PDT is a treatment that uses medications called photosynthesizing agents and light to destroy cancer cells. It is most often used to treat certain cancers in the esophagus, lungs, and skin. It can also be used to treat certain conditions that can lead to cancer. This sheet tells you more about PDT and what to expect.

How PDT Works

With PDT, you’re given a photosynthesizing agent to treat your cancer. The medication is absorbed by the body’s cells. It remains longer in cancer cells than in normal cells. When exposed to a laser or other light source of specific wavelength, the medication is activated. This causes a chemical reaction that destroys the cells. The light source is directed at cancer cells, so there is little damage to normal cells.

Possible Side Effects of PDT

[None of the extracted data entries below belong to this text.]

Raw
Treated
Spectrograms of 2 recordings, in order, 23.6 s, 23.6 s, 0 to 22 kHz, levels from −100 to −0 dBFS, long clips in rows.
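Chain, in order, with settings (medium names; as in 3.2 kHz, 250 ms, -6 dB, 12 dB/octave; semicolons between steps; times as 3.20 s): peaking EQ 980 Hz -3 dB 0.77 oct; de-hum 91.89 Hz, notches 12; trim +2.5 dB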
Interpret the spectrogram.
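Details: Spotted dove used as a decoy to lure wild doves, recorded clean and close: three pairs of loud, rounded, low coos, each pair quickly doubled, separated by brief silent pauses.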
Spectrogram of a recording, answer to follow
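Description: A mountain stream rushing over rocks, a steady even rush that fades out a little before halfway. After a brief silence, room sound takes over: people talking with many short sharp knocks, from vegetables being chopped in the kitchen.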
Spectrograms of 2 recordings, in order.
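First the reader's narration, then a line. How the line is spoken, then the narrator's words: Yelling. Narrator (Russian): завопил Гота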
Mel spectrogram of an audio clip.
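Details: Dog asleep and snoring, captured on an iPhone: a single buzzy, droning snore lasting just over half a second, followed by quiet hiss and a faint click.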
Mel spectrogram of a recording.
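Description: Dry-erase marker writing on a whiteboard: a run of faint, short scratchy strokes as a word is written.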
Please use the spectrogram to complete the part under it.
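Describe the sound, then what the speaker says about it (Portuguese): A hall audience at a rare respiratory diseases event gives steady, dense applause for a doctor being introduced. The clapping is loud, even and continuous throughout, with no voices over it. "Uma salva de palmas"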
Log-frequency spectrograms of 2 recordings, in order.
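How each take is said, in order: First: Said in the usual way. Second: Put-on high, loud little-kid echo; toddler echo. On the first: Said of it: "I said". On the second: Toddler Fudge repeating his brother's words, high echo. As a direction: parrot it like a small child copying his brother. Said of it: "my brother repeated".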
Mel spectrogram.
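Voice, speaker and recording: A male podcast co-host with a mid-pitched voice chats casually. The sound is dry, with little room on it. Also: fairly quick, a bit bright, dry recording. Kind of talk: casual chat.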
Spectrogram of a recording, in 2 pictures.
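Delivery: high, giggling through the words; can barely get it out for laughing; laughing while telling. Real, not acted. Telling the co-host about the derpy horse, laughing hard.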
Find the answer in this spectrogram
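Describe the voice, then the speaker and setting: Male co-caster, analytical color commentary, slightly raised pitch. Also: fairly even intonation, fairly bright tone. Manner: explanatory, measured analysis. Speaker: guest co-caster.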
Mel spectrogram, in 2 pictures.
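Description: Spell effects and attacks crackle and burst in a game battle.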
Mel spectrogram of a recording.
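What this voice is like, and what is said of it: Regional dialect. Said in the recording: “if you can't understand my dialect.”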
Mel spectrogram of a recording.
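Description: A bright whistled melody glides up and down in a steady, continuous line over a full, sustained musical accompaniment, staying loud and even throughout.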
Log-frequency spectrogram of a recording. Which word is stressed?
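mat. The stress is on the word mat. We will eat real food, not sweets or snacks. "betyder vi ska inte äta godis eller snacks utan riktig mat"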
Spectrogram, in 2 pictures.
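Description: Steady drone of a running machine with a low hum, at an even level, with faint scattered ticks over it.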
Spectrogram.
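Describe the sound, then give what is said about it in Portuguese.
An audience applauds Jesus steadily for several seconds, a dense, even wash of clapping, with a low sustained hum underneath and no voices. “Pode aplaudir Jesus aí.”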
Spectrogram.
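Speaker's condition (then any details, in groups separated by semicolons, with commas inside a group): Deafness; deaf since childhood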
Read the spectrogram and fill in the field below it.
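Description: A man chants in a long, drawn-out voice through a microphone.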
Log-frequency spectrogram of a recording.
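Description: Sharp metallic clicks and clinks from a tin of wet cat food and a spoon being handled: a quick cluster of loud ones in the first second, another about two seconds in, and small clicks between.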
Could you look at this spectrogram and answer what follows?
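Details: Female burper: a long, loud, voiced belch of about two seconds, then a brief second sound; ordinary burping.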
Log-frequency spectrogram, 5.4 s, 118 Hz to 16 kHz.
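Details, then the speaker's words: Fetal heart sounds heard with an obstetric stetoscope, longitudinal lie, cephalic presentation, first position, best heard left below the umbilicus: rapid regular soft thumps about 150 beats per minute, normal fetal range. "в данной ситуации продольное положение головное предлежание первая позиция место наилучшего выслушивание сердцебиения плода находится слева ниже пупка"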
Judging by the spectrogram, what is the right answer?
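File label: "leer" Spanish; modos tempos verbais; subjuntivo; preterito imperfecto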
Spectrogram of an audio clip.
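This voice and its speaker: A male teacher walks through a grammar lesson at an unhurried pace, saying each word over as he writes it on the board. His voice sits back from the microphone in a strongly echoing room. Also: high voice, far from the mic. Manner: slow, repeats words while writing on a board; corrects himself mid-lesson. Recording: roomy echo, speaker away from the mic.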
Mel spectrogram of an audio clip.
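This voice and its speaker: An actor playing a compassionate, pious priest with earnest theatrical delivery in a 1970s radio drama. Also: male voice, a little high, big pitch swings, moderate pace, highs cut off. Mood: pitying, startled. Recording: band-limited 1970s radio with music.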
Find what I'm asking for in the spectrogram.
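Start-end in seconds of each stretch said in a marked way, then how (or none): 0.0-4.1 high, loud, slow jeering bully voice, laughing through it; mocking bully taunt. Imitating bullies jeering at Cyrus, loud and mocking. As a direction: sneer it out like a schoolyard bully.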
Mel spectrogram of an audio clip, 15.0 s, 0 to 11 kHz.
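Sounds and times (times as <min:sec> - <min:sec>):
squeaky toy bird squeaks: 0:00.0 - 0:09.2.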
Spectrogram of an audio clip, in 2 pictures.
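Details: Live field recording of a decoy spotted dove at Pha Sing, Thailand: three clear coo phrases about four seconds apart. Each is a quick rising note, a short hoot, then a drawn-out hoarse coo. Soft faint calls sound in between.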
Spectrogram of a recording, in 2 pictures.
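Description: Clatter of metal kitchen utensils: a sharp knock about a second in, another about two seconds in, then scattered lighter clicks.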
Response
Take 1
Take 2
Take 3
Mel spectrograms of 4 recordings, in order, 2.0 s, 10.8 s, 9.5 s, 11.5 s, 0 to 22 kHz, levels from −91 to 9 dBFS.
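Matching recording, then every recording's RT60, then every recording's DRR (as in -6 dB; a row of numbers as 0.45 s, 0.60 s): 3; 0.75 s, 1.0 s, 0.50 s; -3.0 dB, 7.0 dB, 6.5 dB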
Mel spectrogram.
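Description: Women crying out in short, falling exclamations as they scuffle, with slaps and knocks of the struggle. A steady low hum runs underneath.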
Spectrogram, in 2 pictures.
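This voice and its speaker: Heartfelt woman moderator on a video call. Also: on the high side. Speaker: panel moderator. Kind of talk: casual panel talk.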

The main side effect of PDT is sensitivity to light. This occurs because the medication can stay in the body’s cells for some time after the treatment. To help prevent a reaction after the treatment, you may be advised to avoid bright lights and direct sunlight for one or more weeks. How long this is needed depends on the type of photosynthesizing agent used. Other side effects of PDT depend on the part of the body being treated. For instance, if the esophagus or lungs were treated, shortness of breath or pain when swallowing may occur. If the skin was treated, redness, swelling, or blistering may occur. These side effects go away soon after treatment. Your doctor can tell you more about what side effects to expect and how to manage them.

Having PDT Treatment

PDT is done over one or more visits. Before the treatment, your doctor will go over the exact type of medication that will be used and how it will be given. Your doctor will also go over your treatment schedule with you. The treatment is done in stages.

  • In the first stage, the medication is put into a vein and sent into the bloodstream. Or, the medication is applied on the skin over the cancer site. The medication is then given time to be absorbed by the cancer cells. This may take from a few hours to a few days.

  • In the second stage, a light source is directed at the cancer site. To treat cancer cells inside the body, a scope and fiberoptic cables may be used. These are tools that can be safely passed into the body to deliver light to the cancer site. To treat cancer cells on or just under the skin, the light source is shone directly on the site. This is often done using a lamp or machine.


Call the Doctor If You Have Any of the Following:

  • Fever of 100.4 ºF (38 ºC) or higher, or as directed by your health care provider

  • Severe shortness of breath or trouble breathing

  • Severe trouble swallowing or pain when swallowing

  • Uncontrolled nausea and vomiting

  • Coughing up of blood

  • Severe redness, swelling, or skin breakdown or severe pain due to skin irritation

  • Any new symptom, or one that causes concern


You’ll have one or more follow-up visits with your doctor. These allow your doctor to check your health and response to the treatment. If more tests or treatments are needed, your doctor will discuss these with you.